Dataset records
-- Opening Marker --

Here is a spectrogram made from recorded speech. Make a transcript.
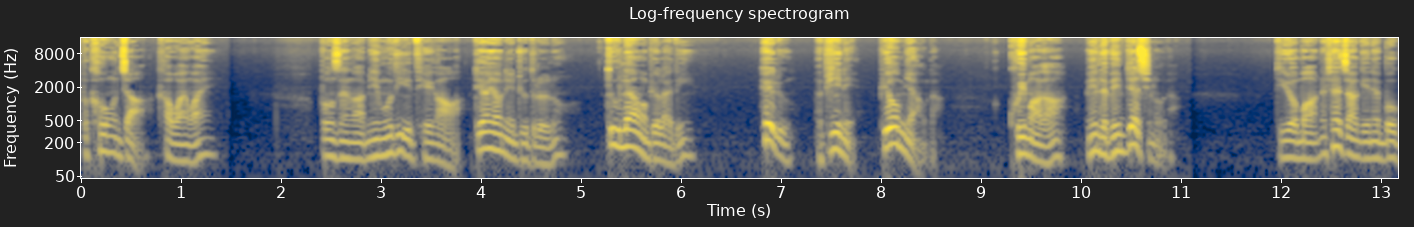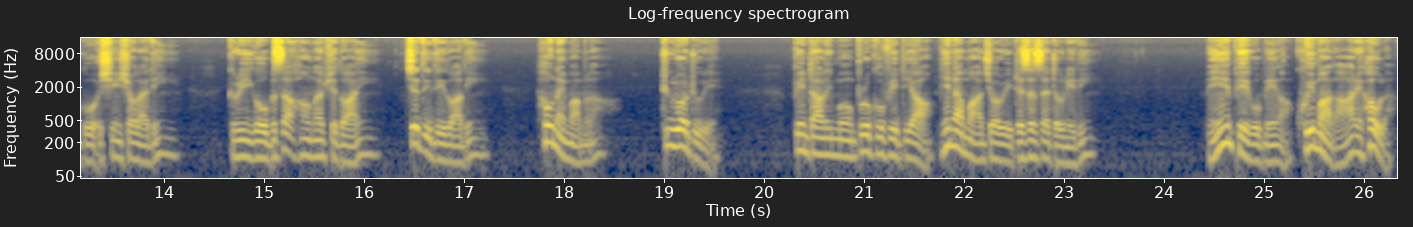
ပခုံးအကြခဝိုင်းဝိုင်းပုံစံကမြင်မှုသည့်အထဲကတရားရောက်နေတူတယ်လို့သူလန့်အောင်ပြောလိုက်သည်ဟဲ့လူမပြေးနဲ့ပြောမရဘူးလားခွေးမာသာမင်းလက်ပင်ပြတ်ချင်လို့လားဒီတော့မှနှစ်ထပ်ကြခင်တဲ့ပုဂ္ဂိုလ်အရှင်လျှော့လိုက်သည်ဂရီကိုပါဇက်ဟောင်းသားဖြစ်သွား၏ကြက်တည်သေးသွားသည်ဟုတ်နိုင်မှာမလားတူတော့တူတယ်ပင်တာလီမွန်ပရိုကိုဖီတယောက်မျက်နှာမှာအကျော်တွေတဆက်ဆက်တုံနေသည်မင်းဖေကိုမင်းကခွေးမသားတဲ့ဟုတ်လား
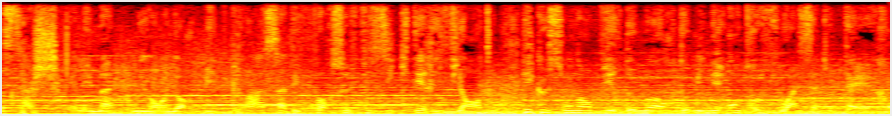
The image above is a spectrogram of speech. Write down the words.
Sache qu'elle est maintenue en orbite grâce à des forces physiques terrifiantes et que son empire de mort dominait autrefois cette terre.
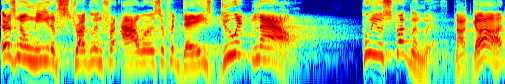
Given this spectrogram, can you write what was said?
There's no need of struggling for hours or for days. Do it now. Who are you struggling with? Not God.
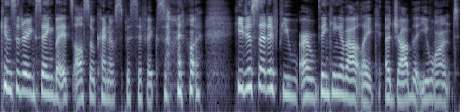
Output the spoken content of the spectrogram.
considering saying, but it's also kind of specific. So I don't. He just said if you are thinking about like a job that you want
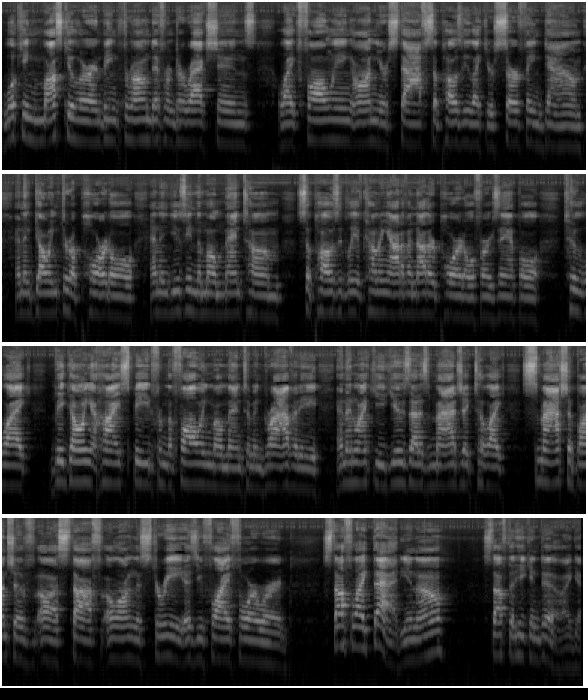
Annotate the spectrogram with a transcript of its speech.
looking muscular and being thrown different directions, like falling on your staff, supposedly like you're surfing down, and then going through a portal, and then using the momentum, supposedly of coming out of another portal, for example, to like be going at high speed from the falling momentum and gravity, and then like you use that as magic to like smash a bunch of uh, stuff along the street as you fly forward. Stuff like that, you know? Stuff that he can do, I guess.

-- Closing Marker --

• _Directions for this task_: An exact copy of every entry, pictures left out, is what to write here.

• _Written answer_:
Here is a spectrogram made from recorded speech. Make a transcript.
ပခုံးအကြခဝိုင်းဝိုင်းပုံစံကမြင်မှုသည့်အထဲကတရားရောက်နေတူတယ်လို့သူလန့်အောင်ပြောလိုက်သည်ဟဲ့လူမပြေးနဲ့ပြောမရဘူးလားခွေးမာသာမင်းလက်ပင်ပြတ်ချင်လို့လားဒီတော့မှနှစ်ထပ်ကြခင်တဲ့ပုဂ္ဂိုလ်အရှင်လျှော့လိုက်သည်ဂရီကိုပါဇက်ဟောင်းသားဖြစ်သွား၏ကြက်တည်သေးသွားသည်ဟုတ်နိုင်မှာမလားတူတော့တူတယ်ပင်တာလီမွန်ပရိုကိုဖီတယောက်မျက်နှာမှာအကျော်တွေတဆက်ဆက်တုံနေသည်မင်းဖေကိုမင်းကခွေးမသားတဲ့ဟုတ်လား
The image above is a spectrogram of speech. Write down the words.
Sache qu'elle est maintenue en orbite grâce à des forces physiques terrifiantes et que son empire de mort dominait autrefois cette terre.
Given this spectrogram, can you write what was said?
There's no need of struggling for hours or for days. Do it now. Who are you struggling with? Not God.
Output the spoken content of the spectrogram.
considering saying, but it's also kind of specific. So I don't. He just said if you are thinking about like a job that you want
Annotate the spectrogram with a transcript of its speech.
looking muscular and being thrown different directions, like falling on your staff, supposedly like you're surfing down, and then going through a portal, and then using the momentum, supposedly of coming out of another portal, for example, to like be going at high speed from the falling momentum and gravity, and then like you use that as magic to like smash a bunch of uh, stuff along the street as you fly forward. Stuff like that, you know? Stuff that he can do, I guess.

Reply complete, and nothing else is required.